  18. plowman4life

    plowman4life Senior Member
    Messages: 557

    im not going to come on here and complain about all those people who think they can do it. sure you have the people just starting off that want to do good and will do good. but its the people (as stated above) see nice equipmant and say man there must be a lot of money in that. they go out and take out massive loans for nice equipment. but dont realize that if the equipment isntgetting used its not paying for itself. if it sits for a month thats a monthly paymeny your out of b/c you dont have work for it.

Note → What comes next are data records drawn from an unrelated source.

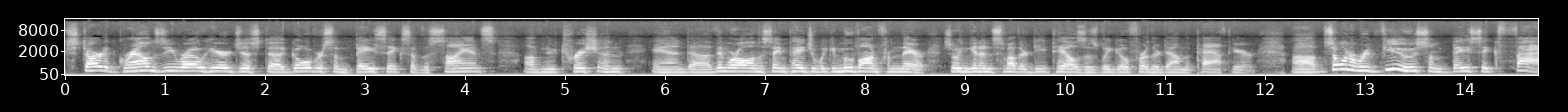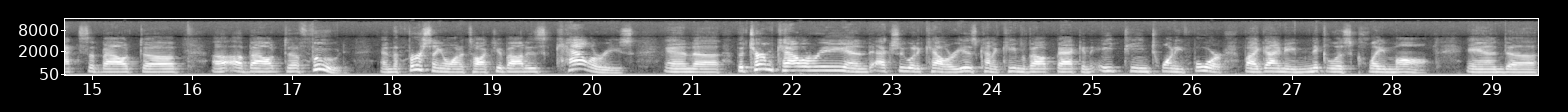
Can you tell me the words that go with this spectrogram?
start at ground zero here, just uh, go over some basics of the science of nutrition, and uh, then we're all on the same page and we can move on from there so we can get into some other details as we go further down the path here. Uh, so I want to review some basic facts about, uh, uh, about uh, food. And the first thing I want to talk to you about is calories. And uh, the term calorie and actually what a calorie is kind of came about back in 1824 by a guy named Nicholas Clement. And uh,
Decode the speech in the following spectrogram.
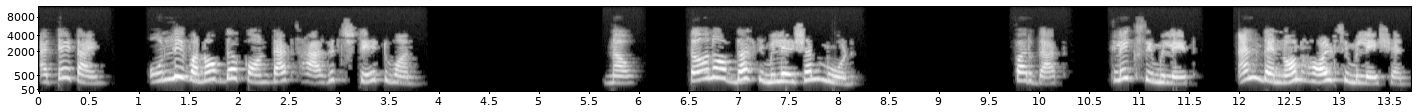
at a time only one of the contacts has its state 1. Now turn off the simulation mode. For that, click Simulate and then on Halt Simulation.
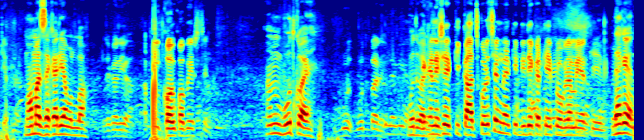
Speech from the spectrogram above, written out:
কি আপনার मोहम्मद जकरिया मुल्ला জাকারিয়া আপনি ক- কবে এসেছেন हम बुध को आए বু- বুধবারে। এখানে এসে কি কাজ করেছেন নাকি কে প্রোগ্রামে আর কি? দেখেন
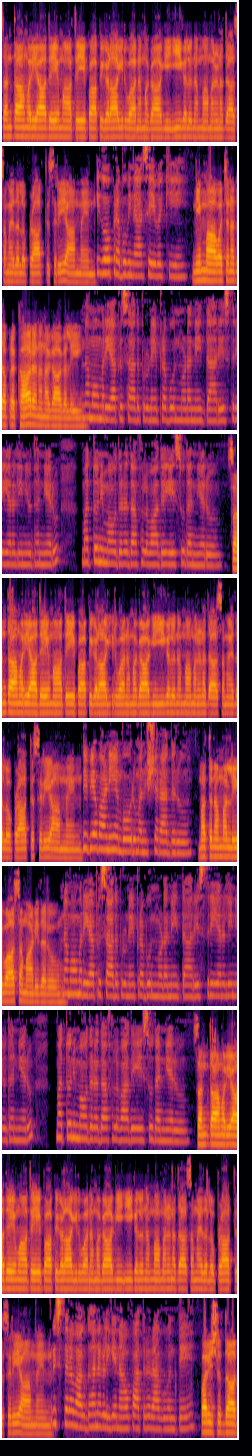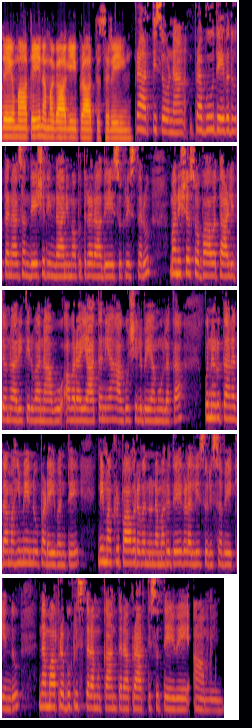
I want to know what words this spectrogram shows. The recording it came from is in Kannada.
ಸಂತ ಮರ್ಯಾದೆ ಮಾತೆ ಪಾಪಿಗಳಾಗಿರುವ ನಮಗಾಗಿ ಈಗಲೂ ನಮ್ಮ ಮರಣದ ಸಮಯದಲ್ಲೂ ಪ್ರಾರ್ಥಿಸಿರಿ. ಆಮೇನ್. ಇಗೋ ಪ್ರಭುವಿನ ಸೇವಕಿ ನಿಮ್ಮ ವಚನದ ಪ್ರಕಾರ ನನಗಾಗಲಿ. ನಮೋ ಮರಿಯ ಪ್ರಸಾದ ಪುರುಣೆ ಪ್ರಭು ಮೊಡನೆ ಇದ್ದಾರೆ. ಸ್ತ್ರೀಯರಲ್ಲಿ ನೀವು ಧನ್ಯರು. ಮತ್ತು ನಿಮ್ಮ ಉದರದ ಫಲವಾದ ಯೇಸು ಧನ್ಯರು. ಸಂತ ಮರ್ಯಾದೆ ಮಾತೆ ಪಾಪಿಗಳಾಗಿರುವ ನಮಗಾಗಿ ಈಗಲೂ ನಮ್ಮ ಮರಣದ ಸಮಯದಲ್ಲೂ ಪ್ರಾರ್ಥಿಸಿರಿ ಆಮೇನ್. ದಿವ್ಯವಾಣಿ ಎಂಬುವರು ಮನುಷ್ಯರಾದರು. ಮತ್ತು ನಮ್ಮಲ್ಲಿ ವಾಸ ಮಾಡಿದರು. ನಮೋ ಮರಿಯ ಪ್ರಸಾದ ಪ್ರಭುನ್ ಪ್ರಭು ನಿಮ್ಮೊಡನೆ ಇದ್ದಾರೆ. ಸ್ತ್ರೀಯರಲ್ಲಿ ನೀವು ಧನ್ಯರು. ಮತ್ತು ನಿಮ್ಮ ಉದರದ ಫಲವಾದ ಯೇಸು ಧನ್ಯರು. ಸಂತ ಮರ್ಯಾದೆ ಮಾತೆ ಪಾಪಿಗಳಾಗಿರುವ ನಮಗಾಗಿ ಈಗಲೂ ನಮ್ಮ ಮರಣದ ಸಮಯದಲ್ಲೂ ಪ್ರಾರ್ಥಿಸಿರಿ ಆಮೇನ್. ಕ್ರಿಸ್ತರ ವಾಗ್ದಾನಗಳಿಗೆ ನಾವು ಪಾತ್ರರಾಗುವಂತೆ ಪರಿಶುದ್ಧ ದೇವ ಮಾತೆ ನಮಗಾಗಿ ಪ್ರಾರ್ಥಿಸಿರಿ. ಪ್ರಾರ್ಥಿಸೋಣ. ಪ್ರಭು ದೇವದೂತನ ಸಂದೇಶದಿಂದ ನಿಮ್ಮ ಪುತ್ರರಾದ ಯೇಸು ಕ್ರಿಸ್ತರು ಮನುಷ್ಯ ಸ್ವಭಾವ ತಾಳಿದ್ದನ್ನು ಅರಿತಿರುವ ನಾವು ಅವರ ಯಾತನೆಯ ಹಾಗೂ ಶಿಲುಬೆಯ ಮೂಲಕ ಪುನರುತ್ಥಾನದ ಮಹಿಮೆಯನ್ನು ಪಡೆಯುವಂತೆ ನಿಮ್ಮ ಕೃಪಾವರವನ್ನು ನಮ್ಮ ಹೃದಯಗಳಲ್ಲಿ ಸುರಿಸಬೇಕೆಂದು ನಮ್ಮ ಪ್ರಭು ಕ್ರಿಸ್ತರ ಮುಖಾಂತರ ಪ್ರಾರ್ಥಿಸುತ್ತೇವೆ. ಆಮೇನ್.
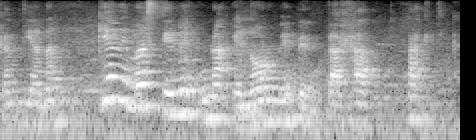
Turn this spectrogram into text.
kantiana, que además tiene una enorme ventaja práctica.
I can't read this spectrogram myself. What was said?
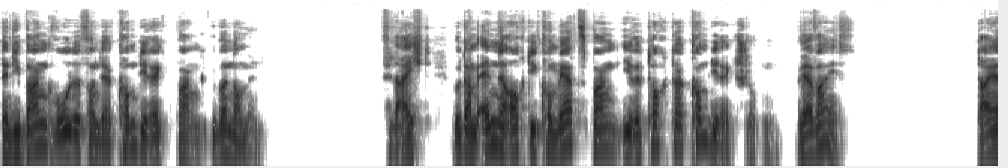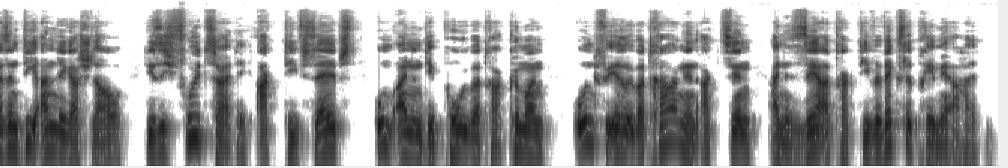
denn die Bank wurde von der Comdirect Bank übernommen. Vielleicht wird am Ende auch die Commerzbank ihre Tochter Comdirect schlucken. Wer weiß. Daher sind die Anleger schlau, die sich frühzeitig aktiv selbst um einen Depotübertrag kümmern und für ihre übertragenen Aktien eine sehr attraktive Wechselprämie erhalten.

    we may have 100s of thousands of dollars worth of equipment and vehicals at our desposal but this was started by my grandfather 50+ years ago. now my dad and uncle run it. and i also help run it. soon it will be my generations turn to run it. and thats how it works. you cant start a business at the same scale as ours. you have to work up to it. yes we do construction excavating plowing building. we do everything we can to make money. but let me tell you. you dont keep all the money you make. we are lucky to keep half of what we make.
  19. bribrius

    bribrius PlowSite.com Addict
    Messages: 1,609

    i just went looking at trucks and the one i bought had this thing on the front.
    when i put it on the ground i noticed it pushed things.
    so i used it to help level my back yard and guys in trucks dumped dirt for me.
    then it snowed and i thought it would push the snow too.
    then the guy next door asked me to push some snow over there so i did.
    then someone else asked.
    then someone else
    then someone else.
    then someone gave me five bucks to push the snow.
    and i thought WOW. five bucks!!!! i can buy something on the dollar menu at mcdonalds!
    then someone else gave me five.
    then another five.
    pushing things with the metal thing on the truck is SO COOL.
    i cant wait until the snow is gone i want to push some dirt with it again. think the guy down the street wants his yard leveled too. He will probably give me at least five bucks for that.:D
  20. tuney443

    tuney443 PlowSite.com Addict
    Messages: 1,847

    That's good,but why not go one step better and cut out the phone number in the moldboard---that way the number is ''etched'':) in every last stacking in the snow!!!purplebou---Here's one or 2 to dwell on regarding being a ''professional''---How come the doctor who called me 5 days after the big snowfall in Dec.,didn't think of hiring a plower for the season back in Oct. or Nov?How come he couldn't understand a truck can't push frozen snow? He's a professional,ya know,after all.And why do lawyers and doctors ''practice'',and not just ''work'' like the rest of us?Maybe because they are the ''professionals'' and they are so,so above us intellectually and doing a lobotomy or defending O.J. Simpson is mere child's play for them.I would just like to see in my lifetime,job classifications as either everybody is a ''professional'' OR don't use that term at all,which might be more accurate.